All of the data below should be printed again word for word, pictures excluded.

####################

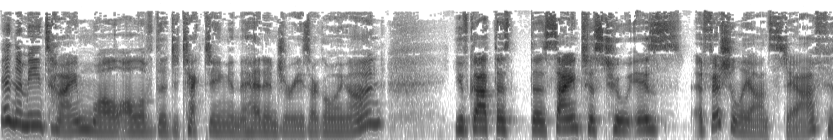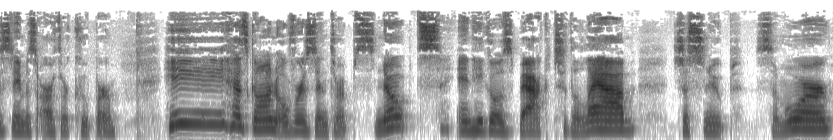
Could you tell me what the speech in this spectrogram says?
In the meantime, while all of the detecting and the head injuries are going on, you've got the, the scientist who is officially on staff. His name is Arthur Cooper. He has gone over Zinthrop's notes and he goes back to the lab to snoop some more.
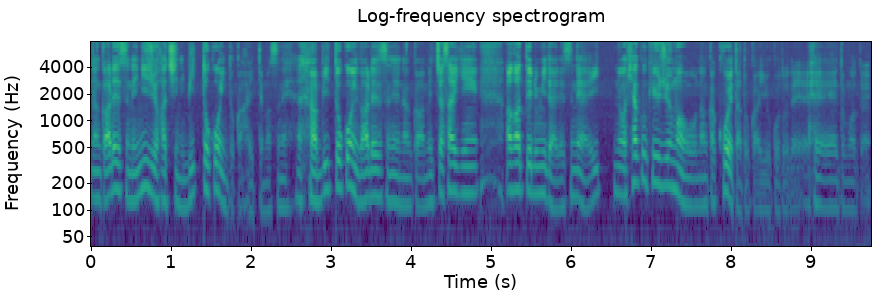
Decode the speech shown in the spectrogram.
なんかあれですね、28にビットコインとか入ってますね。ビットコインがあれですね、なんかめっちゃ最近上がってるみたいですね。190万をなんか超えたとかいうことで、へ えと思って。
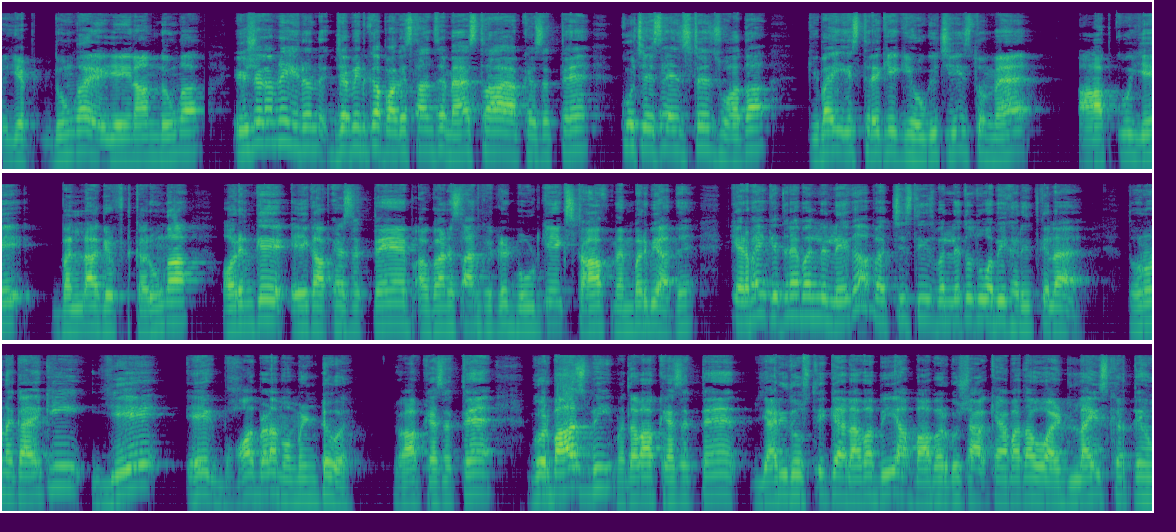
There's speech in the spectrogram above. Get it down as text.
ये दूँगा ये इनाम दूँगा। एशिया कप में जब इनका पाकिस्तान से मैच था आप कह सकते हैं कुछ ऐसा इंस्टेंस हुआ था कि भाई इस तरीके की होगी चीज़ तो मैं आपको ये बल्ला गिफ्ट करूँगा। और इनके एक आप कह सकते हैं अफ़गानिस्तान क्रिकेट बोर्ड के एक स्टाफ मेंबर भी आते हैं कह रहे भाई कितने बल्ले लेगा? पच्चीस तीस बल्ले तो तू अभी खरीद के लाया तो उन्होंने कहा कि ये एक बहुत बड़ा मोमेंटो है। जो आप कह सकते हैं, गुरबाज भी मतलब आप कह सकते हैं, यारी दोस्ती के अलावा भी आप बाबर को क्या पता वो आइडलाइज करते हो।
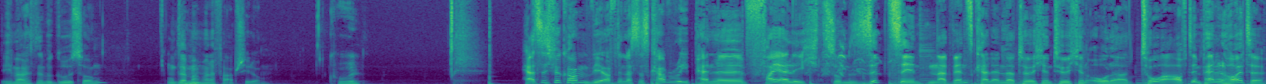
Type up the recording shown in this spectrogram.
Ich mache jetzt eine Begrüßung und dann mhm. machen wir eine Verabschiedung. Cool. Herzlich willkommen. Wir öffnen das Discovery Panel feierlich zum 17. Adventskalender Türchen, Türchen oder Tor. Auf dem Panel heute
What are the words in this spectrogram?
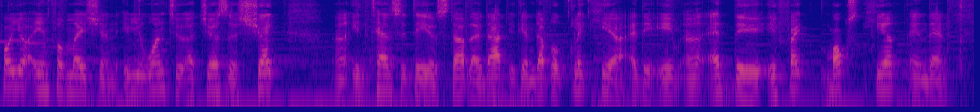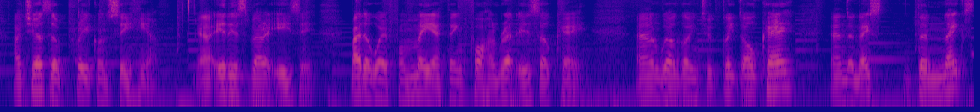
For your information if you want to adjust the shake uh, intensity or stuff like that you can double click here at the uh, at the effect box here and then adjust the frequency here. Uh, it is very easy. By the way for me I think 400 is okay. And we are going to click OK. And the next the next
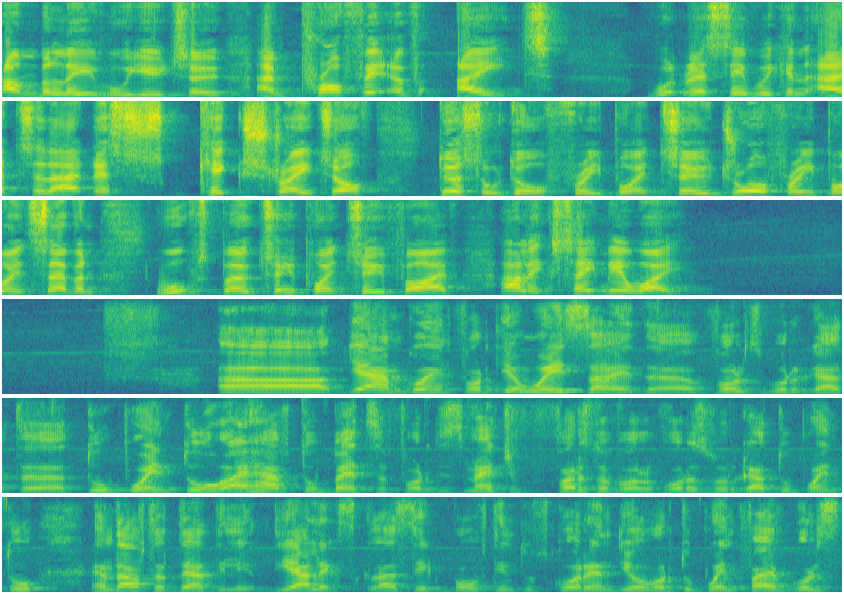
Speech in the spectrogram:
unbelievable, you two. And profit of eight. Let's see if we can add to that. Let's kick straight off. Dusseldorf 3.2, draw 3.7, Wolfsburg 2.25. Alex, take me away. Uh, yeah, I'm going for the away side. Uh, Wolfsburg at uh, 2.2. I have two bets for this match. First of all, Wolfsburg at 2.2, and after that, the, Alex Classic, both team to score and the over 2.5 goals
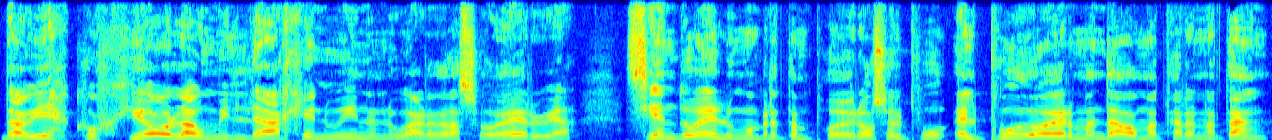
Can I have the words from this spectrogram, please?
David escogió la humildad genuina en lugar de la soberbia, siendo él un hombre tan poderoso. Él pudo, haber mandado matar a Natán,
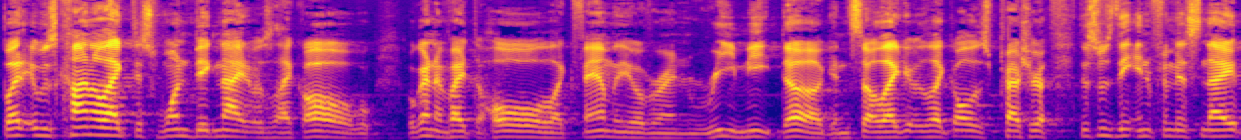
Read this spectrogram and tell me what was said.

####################

Task response
Could you tell me what the speech in this spectrogram says?
In the meantime, while all of the detecting and the head injuries are going on, you've got the, the scientist who is officially on staff. His name is Arthur Cooper. He has gone over Zinthrop's notes and he goes back to the lab to snoop some more.
Decode the speech shown in the spectrogram.
なんかあれですね、28にビットコインとか入ってますね。ビットコインがあれですね、なんかめっちゃ最近上がってるみたいですね。190万をなんか超えたとかいうことで、へ えと思って。
There's speech in the spectrogram above. Get it down as text.
ये दूँगा ये इनाम दूँगा। एशिया कप में जब इनका पाकिस्तान से मैच था आप कह सकते हैं कुछ ऐसा इंस्टेंस हुआ था कि भाई इस तरीके की होगी चीज़ तो मैं आपको ये बल्ला गिफ्ट करूँगा। और इनके एक आप कह सकते हैं अफ़गानिस्तान क्रिकेट बोर्ड के एक स्टाफ मेंबर भी आते हैं कह रहे भाई कितने बल्ले लेगा? पच्चीस तीस बल्ले तो तू अभी खरीद के लाया तो उन्होंने कहा कि ये एक बहुत बड़ा मोमेंटो है। जो आप कह सकते हैं, गुरबाज भी मतलब आप कह सकते हैं, यारी दोस्ती के अलावा भी आप बाबर को क्या पता वो आइडलाइज करते हो।
Type up the recording shown in this spectrogram.
Ich mache jetzt eine Begrüßung und dann mhm. machen wir eine Verabschiedung. Cool. Herzlich willkommen. Wir öffnen das Discovery Panel feierlich zum 17. Adventskalender Türchen, Türchen oder Tor. Auf dem Panel heute
What are the words in this spectrogram?
For your information if you want to adjust the shake uh, intensity or stuff like that you can double click here at the uh, at the effect box here and then adjust the frequency here. Uh, it is very easy. By the way for me I think 400 is okay. And we are going to click OK. And the next the next
Speech in the spectrogram:
unbelievable, you two. And profit of eight. Let's see if we can add to that. Let's kick straight off. Dusseldorf 3.2, draw 3.7, Wolfsburg 2.25. Alex, take me away. Uh, yeah, I'm going for the away side. Uh, Wolfsburg at uh, 2.2. I have two bets for this match. First of all, Wolfsburg at 2.2, and after that, the, Alex Classic, both team to score and the over 2.5 goals
Can I have the words from this spectrogram, please?
David escogió la humildad genuina en lugar de la soberbia, siendo él un hombre tan poderoso. Él pudo, haber mandado matar a Natán,
Read this spectrogram and tell me what was said.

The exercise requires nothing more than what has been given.